The major duodenal papilla is seen from the duodenum as lying within a mucosal fold. The minor duodenal papilla is situated 2 cm proximal.[1]


The major duodenal papilla is occasionally found in the junction between the descending and horizontal parts of the duodenum, or in the horizontal part of the duodenum; a case study of 1000 people demonstrated this in 12 and 8% respectively.[3] in the third part of the duodenum, the level of the vertebrae may be L2-3, and in about 10% of people, it may not receive bile. Additionally, in a small number of people, the primary papilla for draining the pancreas may in fact be the accessory pancreatic duct.[1]


Pancreatic enzymes and bile drain into the duodenum from both the pancreatic duct and biliary system.[3] This facilitates the digestion of food; particularly proteins (pancreatic enzymes), and fat-soluble vitamins (bile).

Clinical significance

The minor papilla drains the duct of Santorini, superior in position to the major papilla. In pancreatic divisum, in which the minor papilla drains the bulk of pancreatic secretions and major drains a minority of secretions (opposite of normal), a Santorinicele may develop leading to obstructed secretions/reflux resulting in pancreatitis.


The major duodenal papilla was first illustrated by Gottfreid Bidloo in 1685, although is sometimes called the papilla of Vater, after Germany anatomist Abraham Vater.[1]

See also

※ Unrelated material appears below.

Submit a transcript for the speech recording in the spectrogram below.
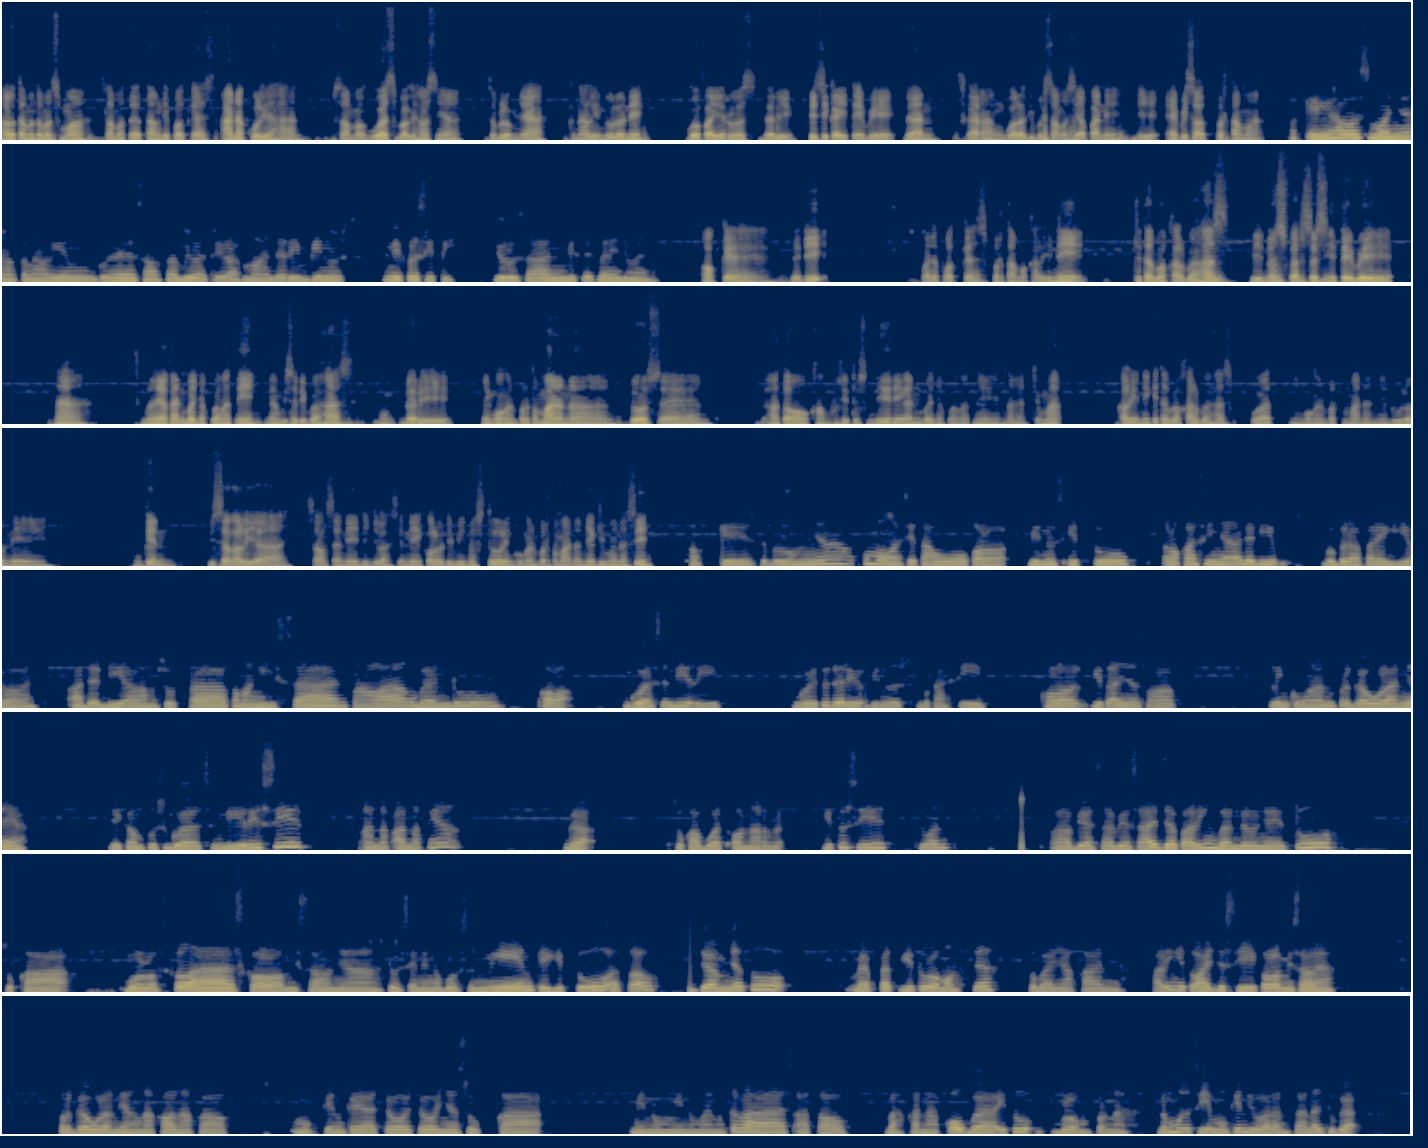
Halo teman-teman semua, selamat datang di podcast Anak Kuliahan bersama gue sebagai hostnya. Sebelumnya, kenalin dulu nih, gue Virus dari Fisika ITB dan sekarang gue lagi bersama siapa nih di episode pertama. Oke, halo semuanya. Kenalin gue Salsa Bilatri Rahma dari BINUS University, jurusan Business Management. Oke, jadi pada podcast pertama kali ini kita bakal bahas BINUS versus ITB. Nah, sebenarnya kan banyak banget nih yang bisa dibahas dari lingkungan pertemanan, dosen, atau kampus itu sendiri kan banyak banget nih. Nah, cuma kali ini kita bakal bahas buat lingkungan pertemanannya dulu nih. Mungkin bisa kali ya, Salsa nih dijelasin nih kalau di Binus tuh lingkungan pertemanannya gimana sih? Oke, sebelumnya aku mau ngasih tahu kalau Binus itu lokasinya ada di beberapa region. Ada di Alam Sutra, Kemanggisan, Malang, Bandung. Kalau gue sendiri, gue itu dari Binus Bekasi. Kalau ditanya soal lingkungan pergaulannya ya, di kampus gue sendiri sih anak-anaknya nggak suka buat onar gitu sih, cuman uh, biasa-biasa aja. Paling bandelnya itu suka bolos kelas. Kalau misalnya dosen yang ngebosenin kayak gitu atau jamnya tuh mepet gitu loh maksudnya kebanyakan ya. Paling itu aja sih kalau misalnya pergaulan yang nakal-nakal mungkin kayak cowok-cowoknya suka minum minuman keras atau bahkan narkoba itu belum pernah nemu sih. Mungkin di luar sana juga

  1. 1.0 1.1 1.2 1.3 Skandalakis, editor in chief John E. (2004). Skandalakis' surgical anatomy : the embryologic and anatomic basis of modern surgery. Athens, Greece: PMP. pp. Chapter 16: Small Intestine; Chapter 21:Pancreas, sections titled "Major duodenal papilla". ISBN 9603990744. 
  2. Drake, Richard L.; Vogl, Wayne; Tibbitts, Adam W.M. Mitchell; illustrations by Richard; Richardson, Paul (2005). Gray's anatomy for students. Philadelphia: Elsevier/Churchill Livingstone. ISBN 978-0-8089-2306-0. 
  3. 3.0 3.1 3.2 3.3 Horiguchi, Shin-ichiro; Kamisawa, Terumi (2010). "Major Duodenal Papilla and Its Normal Anatomy" (in en). Digestive Surgery 27 (2): 90–93. doi:10.1159/000288841. ISSN 1421-9883. PMID 20551649. 

External links